What you will do >> Filter the entries and keep only the lines where the string "about" appears.

─── Information provided

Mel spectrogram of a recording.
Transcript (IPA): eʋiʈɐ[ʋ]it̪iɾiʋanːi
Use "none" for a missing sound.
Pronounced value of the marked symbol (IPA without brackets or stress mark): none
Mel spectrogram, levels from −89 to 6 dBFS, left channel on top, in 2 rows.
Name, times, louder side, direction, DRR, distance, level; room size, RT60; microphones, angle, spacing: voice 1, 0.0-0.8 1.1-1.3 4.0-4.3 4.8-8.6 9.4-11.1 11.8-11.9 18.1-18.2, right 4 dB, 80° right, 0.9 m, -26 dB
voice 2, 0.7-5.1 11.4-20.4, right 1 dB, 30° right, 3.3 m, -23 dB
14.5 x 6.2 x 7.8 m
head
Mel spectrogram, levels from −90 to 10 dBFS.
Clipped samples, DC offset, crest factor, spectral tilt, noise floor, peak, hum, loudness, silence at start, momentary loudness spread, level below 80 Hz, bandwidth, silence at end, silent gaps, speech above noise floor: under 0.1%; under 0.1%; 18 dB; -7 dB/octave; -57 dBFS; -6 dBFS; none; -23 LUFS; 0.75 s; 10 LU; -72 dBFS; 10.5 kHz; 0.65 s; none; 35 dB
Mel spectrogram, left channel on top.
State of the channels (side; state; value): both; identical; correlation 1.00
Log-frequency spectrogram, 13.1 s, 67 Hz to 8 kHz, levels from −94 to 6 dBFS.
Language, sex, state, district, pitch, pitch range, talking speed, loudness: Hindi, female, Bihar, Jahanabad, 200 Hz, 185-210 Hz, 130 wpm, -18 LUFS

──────
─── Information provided

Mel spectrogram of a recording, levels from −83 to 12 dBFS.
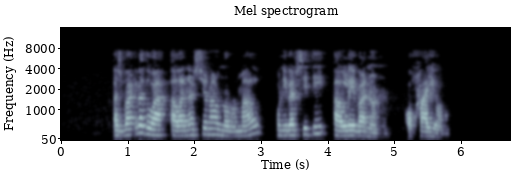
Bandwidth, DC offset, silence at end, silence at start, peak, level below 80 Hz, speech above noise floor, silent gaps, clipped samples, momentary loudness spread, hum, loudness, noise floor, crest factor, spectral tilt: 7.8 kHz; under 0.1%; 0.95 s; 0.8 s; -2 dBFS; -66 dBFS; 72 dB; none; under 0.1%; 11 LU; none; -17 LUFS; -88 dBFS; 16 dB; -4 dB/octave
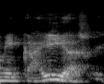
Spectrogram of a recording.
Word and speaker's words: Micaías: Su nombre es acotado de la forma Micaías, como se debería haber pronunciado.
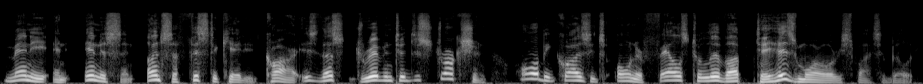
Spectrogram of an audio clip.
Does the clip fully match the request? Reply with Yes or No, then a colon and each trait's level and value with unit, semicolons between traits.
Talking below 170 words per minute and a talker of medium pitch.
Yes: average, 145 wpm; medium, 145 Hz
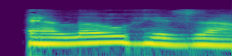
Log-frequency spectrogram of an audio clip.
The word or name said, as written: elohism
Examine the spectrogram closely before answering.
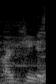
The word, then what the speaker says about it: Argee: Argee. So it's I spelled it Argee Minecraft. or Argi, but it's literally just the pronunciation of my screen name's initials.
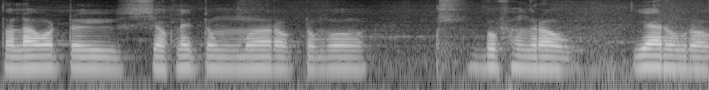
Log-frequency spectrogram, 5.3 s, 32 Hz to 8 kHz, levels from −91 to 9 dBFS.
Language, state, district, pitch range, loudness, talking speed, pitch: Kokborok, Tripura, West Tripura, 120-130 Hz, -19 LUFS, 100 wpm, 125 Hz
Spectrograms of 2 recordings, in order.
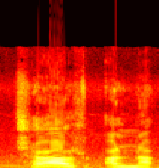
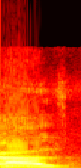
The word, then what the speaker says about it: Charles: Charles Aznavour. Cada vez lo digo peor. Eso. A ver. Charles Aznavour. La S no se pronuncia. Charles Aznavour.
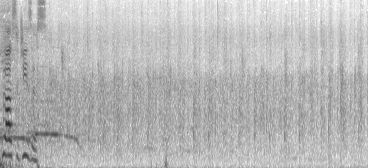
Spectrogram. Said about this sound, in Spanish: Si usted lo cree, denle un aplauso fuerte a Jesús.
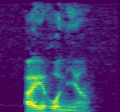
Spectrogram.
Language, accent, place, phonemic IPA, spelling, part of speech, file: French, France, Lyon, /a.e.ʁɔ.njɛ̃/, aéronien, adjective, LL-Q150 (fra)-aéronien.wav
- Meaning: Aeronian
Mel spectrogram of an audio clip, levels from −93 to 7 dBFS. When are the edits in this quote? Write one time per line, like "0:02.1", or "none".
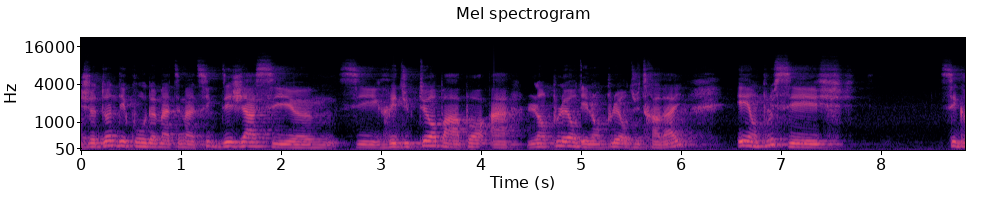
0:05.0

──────

Answer >>
The word, then what the speaker says about it: Argee: Argee. So it's I spelled it Argee Minecraft. or Argi, but it's literally just the pronunciation of my screen name's initials.
The word, then what the speaker says about it: Charles: Charles Aznavour. Cada vez lo digo peor. Eso. A ver. Charles Aznavour. La S no se pronuncia. Charles Aznavour.
Spectrogram. Said about this sound, in Spanish: Si usted lo cree, denle un aplauso fuerte a Jesús.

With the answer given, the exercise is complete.